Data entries
= Beginning of Section =
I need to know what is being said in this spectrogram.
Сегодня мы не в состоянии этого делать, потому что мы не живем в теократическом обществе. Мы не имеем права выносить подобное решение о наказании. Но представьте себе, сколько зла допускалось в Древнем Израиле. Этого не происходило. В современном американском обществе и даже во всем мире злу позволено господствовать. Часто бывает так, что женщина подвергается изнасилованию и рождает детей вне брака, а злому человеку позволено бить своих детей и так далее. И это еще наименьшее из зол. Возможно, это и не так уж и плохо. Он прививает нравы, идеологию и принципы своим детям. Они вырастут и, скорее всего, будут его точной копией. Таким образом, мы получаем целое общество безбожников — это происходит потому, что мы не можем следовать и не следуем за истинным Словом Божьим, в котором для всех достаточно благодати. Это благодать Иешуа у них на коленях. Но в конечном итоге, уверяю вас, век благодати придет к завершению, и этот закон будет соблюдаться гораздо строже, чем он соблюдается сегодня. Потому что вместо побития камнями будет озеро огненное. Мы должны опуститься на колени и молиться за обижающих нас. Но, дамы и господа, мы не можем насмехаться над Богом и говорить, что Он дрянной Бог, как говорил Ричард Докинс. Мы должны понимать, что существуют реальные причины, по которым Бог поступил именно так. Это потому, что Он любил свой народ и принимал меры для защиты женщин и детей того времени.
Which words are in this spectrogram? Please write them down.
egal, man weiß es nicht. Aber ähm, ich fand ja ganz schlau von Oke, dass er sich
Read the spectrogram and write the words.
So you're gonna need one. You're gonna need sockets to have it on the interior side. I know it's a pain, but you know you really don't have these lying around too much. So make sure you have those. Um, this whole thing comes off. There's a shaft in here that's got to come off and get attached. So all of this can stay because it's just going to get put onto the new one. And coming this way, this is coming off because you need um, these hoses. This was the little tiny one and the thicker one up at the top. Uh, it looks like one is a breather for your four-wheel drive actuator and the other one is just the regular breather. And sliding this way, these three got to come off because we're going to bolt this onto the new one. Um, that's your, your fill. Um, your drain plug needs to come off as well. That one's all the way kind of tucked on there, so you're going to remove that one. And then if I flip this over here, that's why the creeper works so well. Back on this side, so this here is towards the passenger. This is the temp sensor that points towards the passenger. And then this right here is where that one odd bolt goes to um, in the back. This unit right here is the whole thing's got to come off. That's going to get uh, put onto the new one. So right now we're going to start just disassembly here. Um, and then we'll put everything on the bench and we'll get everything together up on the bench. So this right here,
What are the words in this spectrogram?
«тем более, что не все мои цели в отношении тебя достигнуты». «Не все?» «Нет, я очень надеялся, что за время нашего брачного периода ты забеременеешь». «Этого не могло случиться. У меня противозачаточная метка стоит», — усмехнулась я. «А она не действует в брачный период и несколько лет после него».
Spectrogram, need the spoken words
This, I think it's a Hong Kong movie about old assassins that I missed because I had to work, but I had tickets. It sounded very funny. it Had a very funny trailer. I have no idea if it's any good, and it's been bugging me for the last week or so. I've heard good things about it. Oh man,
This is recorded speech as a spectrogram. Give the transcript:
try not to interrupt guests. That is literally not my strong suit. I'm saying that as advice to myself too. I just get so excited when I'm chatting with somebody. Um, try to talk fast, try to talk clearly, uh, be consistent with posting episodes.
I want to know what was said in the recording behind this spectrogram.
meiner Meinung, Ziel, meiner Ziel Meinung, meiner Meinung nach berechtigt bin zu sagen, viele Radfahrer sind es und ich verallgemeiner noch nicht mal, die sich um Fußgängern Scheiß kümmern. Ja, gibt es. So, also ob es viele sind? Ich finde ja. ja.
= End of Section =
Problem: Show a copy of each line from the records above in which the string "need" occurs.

Answer area:
I need to know what is being said in this spectrogram.
So you're gonna need one. You're gonna need sockets to have it on the interior side. I know it's a pain, but you know you really don't have these lying around too much. So make sure you have those. Um, this whole thing comes off. There's a shaft in here that's got to come off and get attached. So all of this can stay because it's just going to get put onto the new one. And coming this way, this is coming off because you need um, these hoses. This was the little tiny one and the thicker one up at the top. Uh, it looks like one is a breather for your four-wheel drive actuator and the other one is just the regular breather. And sliding this way, these three got to come off because we're going to bolt this onto the new one. Um, that's your, your fill. Um, your drain plug needs to come off as well. That one's all the way kind of tucked on there, so you're going to remove that one. And then if I flip this over here, that's why the creeper works so well. Back on this side, so this here is towards the passenger. This is the temp sensor that points towards the passenger. And then this right here is where that one odd bolt goes to um, in the back. This unit right here is the whole thing's got to come off. That's going to get uh, put onto the new one. So right now we're going to start just disassembly here. Um, and then we'll put everything on the bench and we'll get everything together up on the bench. So this right here,
Spectrogram, need the spoken words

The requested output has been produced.